ASSIGNMENT: Return the whole of the data exactly.

▬▬▬

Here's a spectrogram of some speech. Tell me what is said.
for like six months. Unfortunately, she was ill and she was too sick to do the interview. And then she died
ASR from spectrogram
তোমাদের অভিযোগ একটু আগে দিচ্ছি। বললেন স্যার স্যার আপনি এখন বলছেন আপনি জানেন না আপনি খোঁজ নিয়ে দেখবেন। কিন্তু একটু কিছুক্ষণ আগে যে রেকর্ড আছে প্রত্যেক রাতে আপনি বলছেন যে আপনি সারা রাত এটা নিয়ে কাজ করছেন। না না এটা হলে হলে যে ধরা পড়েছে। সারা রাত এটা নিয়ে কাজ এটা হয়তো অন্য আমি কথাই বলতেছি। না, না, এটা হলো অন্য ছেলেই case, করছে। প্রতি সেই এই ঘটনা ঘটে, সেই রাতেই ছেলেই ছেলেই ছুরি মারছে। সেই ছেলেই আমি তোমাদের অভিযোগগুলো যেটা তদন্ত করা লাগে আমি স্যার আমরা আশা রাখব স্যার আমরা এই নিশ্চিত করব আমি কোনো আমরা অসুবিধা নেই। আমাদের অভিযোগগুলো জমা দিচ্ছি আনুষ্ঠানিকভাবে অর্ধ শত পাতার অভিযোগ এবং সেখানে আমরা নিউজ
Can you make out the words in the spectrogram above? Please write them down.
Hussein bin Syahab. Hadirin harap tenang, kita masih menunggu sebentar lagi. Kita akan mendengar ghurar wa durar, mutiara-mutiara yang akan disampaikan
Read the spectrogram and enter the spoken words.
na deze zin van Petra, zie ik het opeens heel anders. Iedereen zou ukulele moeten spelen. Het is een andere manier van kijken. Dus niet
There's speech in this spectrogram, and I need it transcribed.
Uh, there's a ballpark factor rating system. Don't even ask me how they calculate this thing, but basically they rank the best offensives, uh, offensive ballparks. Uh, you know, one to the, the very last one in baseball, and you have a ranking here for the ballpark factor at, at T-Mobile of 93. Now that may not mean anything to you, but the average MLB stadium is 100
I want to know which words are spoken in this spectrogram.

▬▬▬

ANSWER FOR THIS EXERCISE:
Here's a spectrogram of some speech. Tell me what is said.
for like six months. Unfortunately, she was ill and she was too sick to do the interview. And then she died
ASR from spectrogram
তোমাদের অভিযোগ একটু আগে দিচ্ছি। বললেন স্যার স্যার আপনি এখন বলছেন আপনি জানেন না আপনি খোঁজ নিয়ে দেখবেন। কিন্তু একটু কিছুক্ষণ আগে যে রেকর্ড আছে প্রত্যেক রাতে আপনি বলছেন যে আপনি সারা রাত এটা নিয়ে কাজ করছেন। না না এটা হলে হলে যে ধরা পড়েছে। সারা রাত এটা নিয়ে কাজ এটা হয়তো অন্য আমি কথাই বলতেছি। না, না, এটা হলো অন্য ছেলেই case, করছে। প্রতি সেই এই ঘটনা ঘটে, সেই রাতেই ছেলেই ছেলেই ছুরি মারছে। সেই ছেলেই আমি তোমাদের অভিযোগগুলো যেটা তদন্ত করা লাগে আমি স্যার আমরা আশা রাখব স্যার আমরা এই নিশ্চিত করব আমি কোনো আমরা অসুবিধা নেই। আমাদের অভিযোগগুলো জমা দিচ্ছি আনুষ্ঠানিকভাবে অর্ধ শত পাতার অভিযোগ এবং সেখানে আমরা নিউজ
Can you make out the words in the spectrogram above? Please write them down.
Hussein bin Syahab. Hadirin harap tenang, kita masih menunggu sebentar lagi. Kita akan mendengar ghurar wa durar, mutiara-mutiara yang akan disampaikan
Read the spectrogram and enter the spoken words.
na deze zin van Petra, zie ik het opeens heel anders. Iedereen zou ukulele moeten spelen. Het is een andere manier van kijken. Dus niet
There's speech in this spectrogram, and I need it transcribed.
Uh, there's a ballpark factor rating system. Don't even ask me how they calculate this thing, but basically they rank the best offensives, uh, offensive ballparks. Uh, you know, one to the, the very last one in baseball, and you have a ranking here for the ballpark factor at, at T-Mobile of 93. Now that may not mean anything to you, but the average MLB stadium is 100
I want to know which words are spoken in this spectrogram.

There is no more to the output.